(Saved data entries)
++++++++

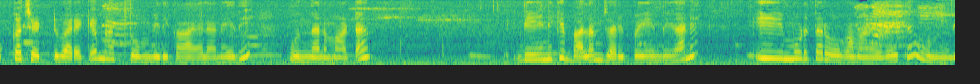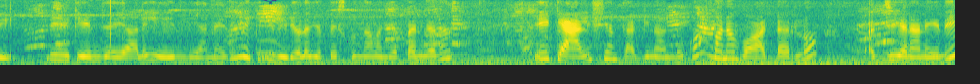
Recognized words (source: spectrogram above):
ఒక్క చెట్టు వరకే మనకు తొమ్మిది కాయలు అనేది ఉందన్నమాట. దీనికి బలం జరిపోయింది కానీ ఈ ముడత రోగం అనేది అయితే ఉంది. దీనికి ఏం చేయాలి ఏంటి అనేది మీకు ఈ వీడియోలో చెప్పేసుకుందామని చెప్పాను కదా. ఈ కాల్షియం తగ్గినందుకు మనం వాటర్లో మజ్జిగన అనేది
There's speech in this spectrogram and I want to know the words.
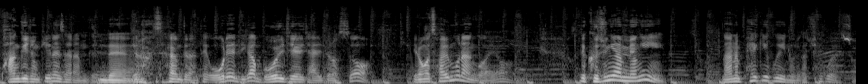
방귀 좀 끼는 사람들 네. 이런 사람들한테 올해 네가 뭘 제일 잘 들었어 이런 거 설문한 거예요. 근데 그 중에 한 명이 나는 Peggy Gou의 노래가 최고였어.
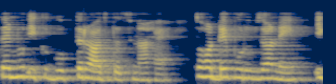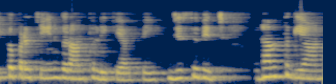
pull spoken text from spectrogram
ਤੈਨੂੰ ਇੱਕ ਗੁਪਤ ਰਾਜ ਦੱਸਣਾ ਹੈ। ਤੁਹਾਡੇ ਪੂਰਵਜਾਂ ਨੇ ਇੱਕ ਪ੍ਰਾਚੀਨ ਗ੍ਰੰਥ ਲਿਖਿਆ ਸੀ, ਜਿਸ ਵਿੱਚ ਅਨੰਤ ਗਿਆਨ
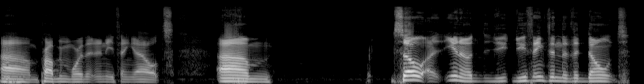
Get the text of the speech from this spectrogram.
mm-hmm. um, probably more than anything else. Um, so uh, you know, do you, do you think then that they don't?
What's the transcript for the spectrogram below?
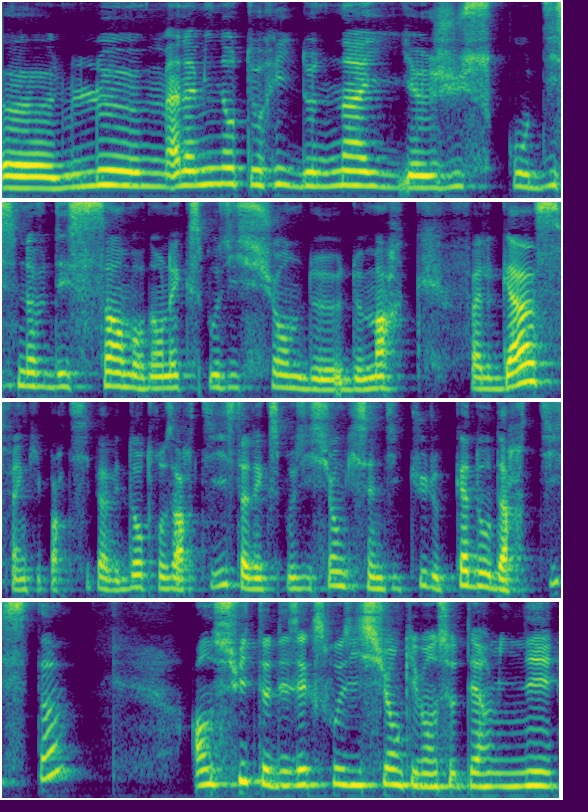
Euh, le, à la minoterie de Naï jusqu'au 19 décembre dans l'exposition de, Marc Falgas, qui participe avec d'autres artistes à l'exposition qui s'intitule Cadeau d'artiste. Ensuite, des expositions qui vont se terminer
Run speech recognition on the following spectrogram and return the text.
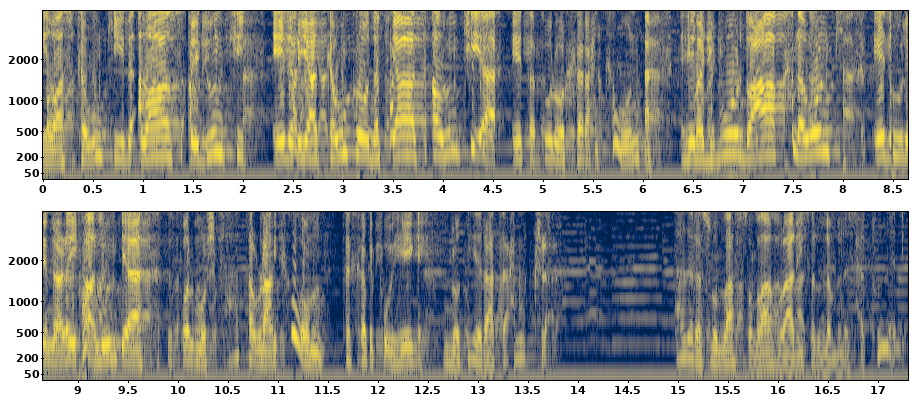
اواز کوونکي د اواز اوریدونکي ای د فریاد کوونکو د فریاد اورونکیه ای تر ټولو ښه رحم کوونکه ای مجبور دعا قبلوونکي ای د ټولې نړۍ پالونکیه زه خپل مشکل ته وړاندې کوم ته ښه پرې پوهېږې نو ته یې راته حل کړه دا د رسول الله صلی الله علیه وسلم نصیحتونه دي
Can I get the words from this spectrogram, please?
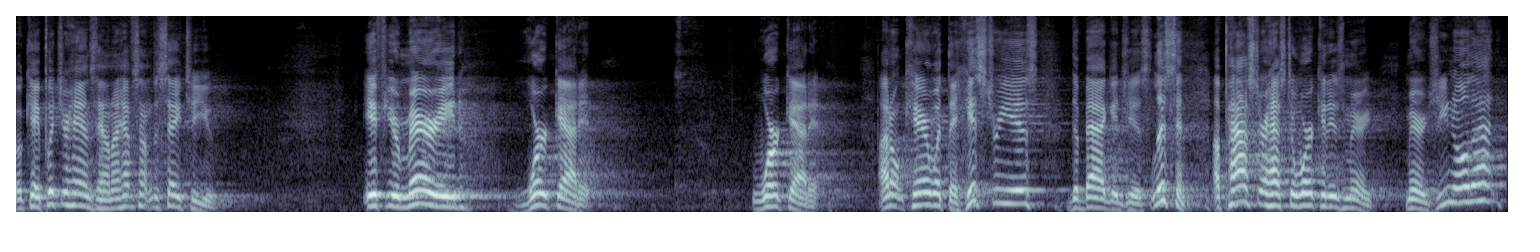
Okay, put your hands down. I have something to say to you. If you're married, work at it. Work at it. I don't care what the history is, the baggage is. Listen, a pastor has to work at his marriage. Marriage. You know that?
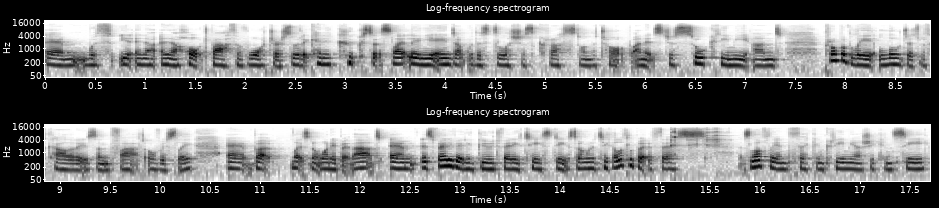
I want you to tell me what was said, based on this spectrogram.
um, with in a, in a hot bath of water so that it kind of cooks it slightly and you end up with this delicious crust on the top and it's just so creamy and probably loaded with calories and fat obviously uh, but let's not worry about that. Um, it's very very good, very tasty so I'm going to take a little bit of this. It's lovely and thick and creamy as you can see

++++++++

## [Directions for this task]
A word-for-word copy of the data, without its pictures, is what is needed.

## [Exercise answer]
Recognized words (source: spectrogram above):
ఒక్క చెట్టు వరకే మనకు తొమ్మిది కాయలు అనేది ఉందన్నమాట. దీనికి బలం జరిపోయింది కానీ ఈ ముడత రోగం అనేది అయితే ఉంది. దీనికి ఏం చేయాలి ఏంటి అనేది మీకు ఈ వీడియోలో చెప్పేసుకుందామని చెప్పాను కదా. ఈ కాల్షియం తగ్గినందుకు మనం వాటర్లో మజ్జిగన అనేది
There's speech in this spectrogram and I want to know the words.
방귀 좀 끼는 사람들 네. 이런 사람들한테 올해 네가 뭘 제일 잘 들었어 이런 거 설문한 거예요. 근데 그 중에 한 명이 나는 Peggy Gou의 노래가 최고였어.
pull spoken text from spectrogram
ਤੈਨੂੰ ਇੱਕ ਗੁਪਤ ਰਾਜ ਦੱਸਣਾ ਹੈ। ਤੁਹਾਡੇ ਪੂਰਵਜਾਂ ਨੇ ਇੱਕ ਪ੍ਰਾਚੀਨ ਗ੍ਰੰਥ ਲਿਖਿਆ ਸੀ, ਜਿਸ ਵਿੱਚ ਅਨੰਤ ਗਿਆਨ
Get the text of the speech from this spectrogram.
mm-hmm. um, probably more than anything else. Um, so uh, you know, do you, do you think then that they don't?
What's the transcript for the spectrogram below?
Euh, le, à la minoterie de Naï jusqu'au 19 décembre dans l'exposition de, Marc Falgas, qui participe avec d'autres artistes à l'exposition qui s'intitule Cadeau d'artiste. Ensuite, des expositions qui vont se terminer
Run speech recognition on the following spectrogram and return the text.
اواز کوونکي د اواز اوریدونکي ای د فریاد کوونکو د فریاد اورونکیه ای تر ټولو ښه رحم کوونکه ای مجبور دعا قبلوونکي ای د ټولې نړۍ پالونکیه زه خپل مشکل ته وړاندې کوم ته ښه پرې پوهېږې نو ته یې راته حل کړه دا د رسول الله صلی الله علیه وسلم نصیحتونه دي
Can I get the words from this spectrogram, please?
Okay, put your hands down. I have something to say to you. If you're married, work at it. Work at it. I don't care what the history is, the baggage is. Listen, a pastor has to work at his marriage. Marriage. You know that?
I want you to tell me what was said, based on this spectrogram.
um, with in a, in a hot bath of water so that it kind of cooks it slightly and you end up with this delicious crust on the top and it's just so creamy and probably loaded with calories and fat obviously uh, but let's not worry about that. Um, it's very very good, very tasty so I'm going to take a little bit of this. It's lovely and thick and creamy as you can see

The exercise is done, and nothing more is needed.